Togetherness. Swimming in the same direction. Team. These were not thoughts and concepts that permeated through the Colts complex in the final years of the Bill Polian regime.
These notion of "togetherness" and "team" are interesting to someone like me because there is now a very strong and very popular movement in NFL media that utilizes metrics and numbers to track which teams are "good" and which teams "suck." We have our own method of doing this here, thanks mostly to the detailed work of Mr. Matt Grecco.
However, for me, football is one of the few games that, more often than not, defies statistics. When it comes to using FO, Advanced Stats, The Winning Stats, PFF, or anything else out there, then it seemed almost impossible for the Texans to lose last Sunday's game. Yet, they did. Badly.
The general answer is that the Colts simply played better "team football." They have all season. Athletes and superstars can win games individually in sports like basketball and baseball. In the NFL, if one team plays better fundamental football over a more talented squad, the inferior team will win. Plus, things like turnovers (Houston had two terrible picks to kill potential scoring drives) and a kick return for a touchdown are the ultimate equalizers. I'm not sure the exact percentage, but if you turn the football over twice and give up a special teams touchdown on the road, you're pretty much guaranteed to lose the ballgame.
Indianapolis did this at Houston three weeks ago, with two fumbles lost and a blocked punt that Houston scored off of.
It speaks to Indy's coaching and game-planning that, just two games later, they were able to adjust and attack the Texans with consistent success. The opening Colts drive, which culminated in a one-yard TD from Andrew Luck to Coby Fleener, was successful in part because offensive coordinator Bruce Arians called for more short passes and screens.
75 yards. 13 plays. 7:09 taken off the clock.
The Texans got smacked in the mouth, and they never fully recovered.
That drive almost pales in comparison to the one that closed out the game. When the Colts scored on Luck's 70-yard bomb to T.Y. Hilton, putting them up 28-16, the Texans responded on the next series with a drive of their own, needing only four plays before finding themselves at the Colts 30. However, Matt Schaub threw a terrible pick to Vontae Davis in the endzone, and the Colts offense set-up shop at their 20. That was at the 9:46 mark in the fourth quarter.
The Texans never saw the ball again.
The Colts went on a 17-play drive that ate up the rest of the fourth quarter. They converted three critical third downs on that drive, including a one-yard QB sneak at the Houston 40. "Meaningless" game? Yeah, it was Luck who was running that sneak. He started and finished the whole game, a giant "F U" to Bill Polian if there ever was one. It was also Luck who, on 3rd-and-2 from the Houston 20, hit Reggie Wayne to convert the down. Two minute warning. No Houston timeouts remaining. Ballgame. Colts win.
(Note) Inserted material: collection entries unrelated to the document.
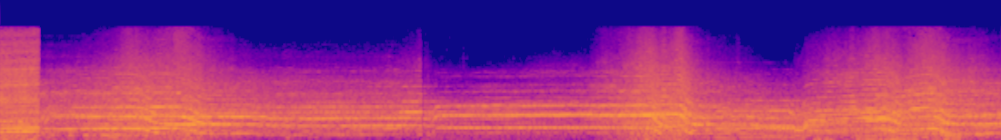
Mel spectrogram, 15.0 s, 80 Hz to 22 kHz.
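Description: Sauber race car engine in an F1 racing video game at Canada, a high whining engine note rising and falling through gear changes and acceleration, fairly steady and prominent across the stretch.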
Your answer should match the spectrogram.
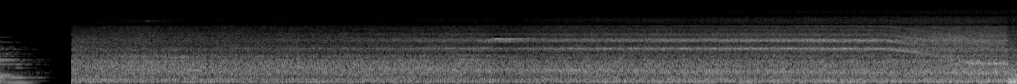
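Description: Airport Rail Link electric train pulling into the station: a steady rumble, joined about halfway by a high whine that falls in pitch near the end as the train slows.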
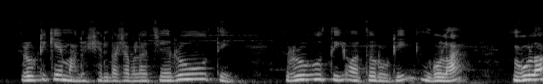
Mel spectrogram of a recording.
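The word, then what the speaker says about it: roti: Malaysian ভাষায় বলা হচ্ছে রুতি রুতি রুটিকে ওরা ট এর উচ্চারণটি না বলে ওরা ত এর উচ্চারণ করে মনে রাখবেন সব ধরনের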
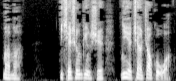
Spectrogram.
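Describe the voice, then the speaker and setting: A sad, timid young boy from an audio story, as a male narrator puts him on. He speaks hesitantly and tenderly, weighed down by guilt. The voice is slightly husky and closely recorded. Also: medium pitch, normal speed, dark tone, no room sound, clean studio sound, close to an everyday voice.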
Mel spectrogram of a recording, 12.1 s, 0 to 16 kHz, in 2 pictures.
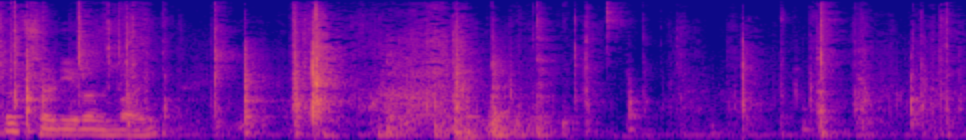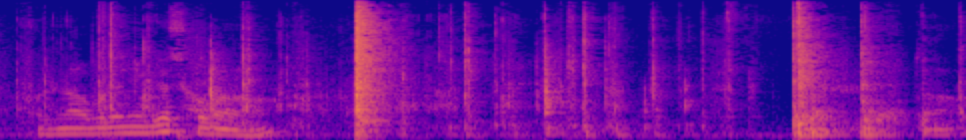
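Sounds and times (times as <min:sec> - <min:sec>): plastic clicks and crackles: 0:00.0 - 0:02.2, 0:03.3 - 0:10.8
plastic packaging cracking: 0:00.0 - 0:02.2, 0:03.3 - 0:11.2.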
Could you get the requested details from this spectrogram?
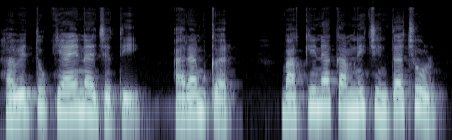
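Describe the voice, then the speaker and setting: A calm, caring older father from a storybook, as a woman narrator voices him. He speaks gently, in a mellow, dark tone with a slightly dull sound. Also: mid-range voice, moderate pace, natural voice.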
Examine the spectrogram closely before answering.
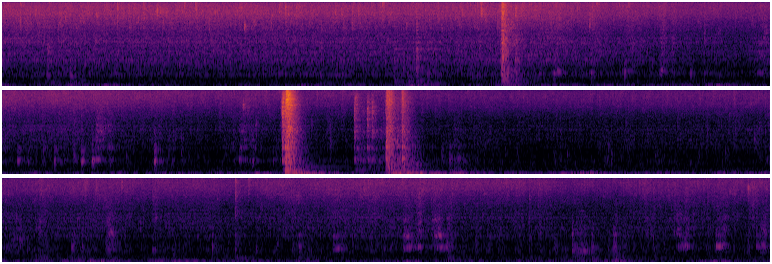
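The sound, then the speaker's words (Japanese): Hissing sizzle of a pan on high heat as a little pasta cooking water is added and the pan is shaken. A steady, soft frying hiss runs throughout, broken by a few sharp metallic knocks. “茹で汁を少し入れて強火にしてよく振りましょう。”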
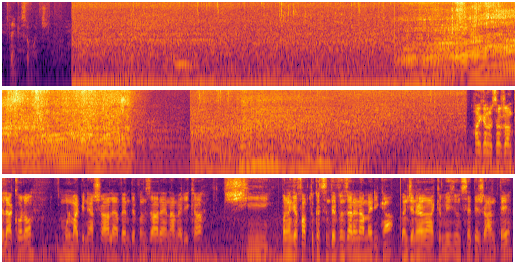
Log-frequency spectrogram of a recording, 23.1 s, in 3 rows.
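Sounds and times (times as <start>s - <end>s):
car engine idling and revving: 1.1s - 15.4s.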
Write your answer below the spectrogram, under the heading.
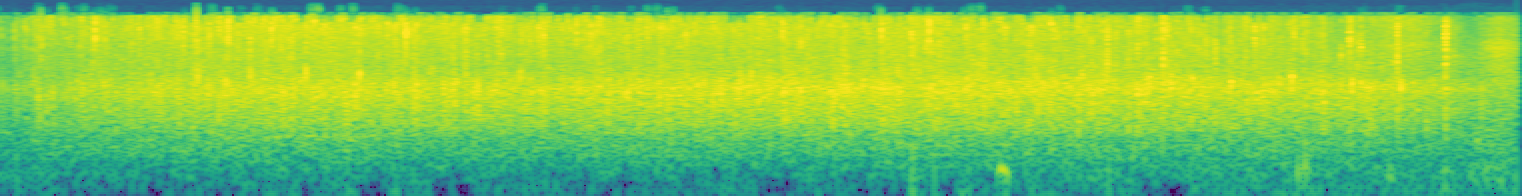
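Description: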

17 plays eating 9:46 of clock, covering 64 yards.
It really is something to see all these young, talented kids coming together and buying into a complete message that stems from owner to general manager to head coach to players. Last year this time, we were all wondering how the disconnect between those specific areas had wrought a 2-14 season. Now, the Colts are in the post-season and in the NFL record books for a the best turnaround by a team with the No. 1 overall selection in the draft that year.
Truly special. It's what makes the NFL such a great league, despite what the stats say.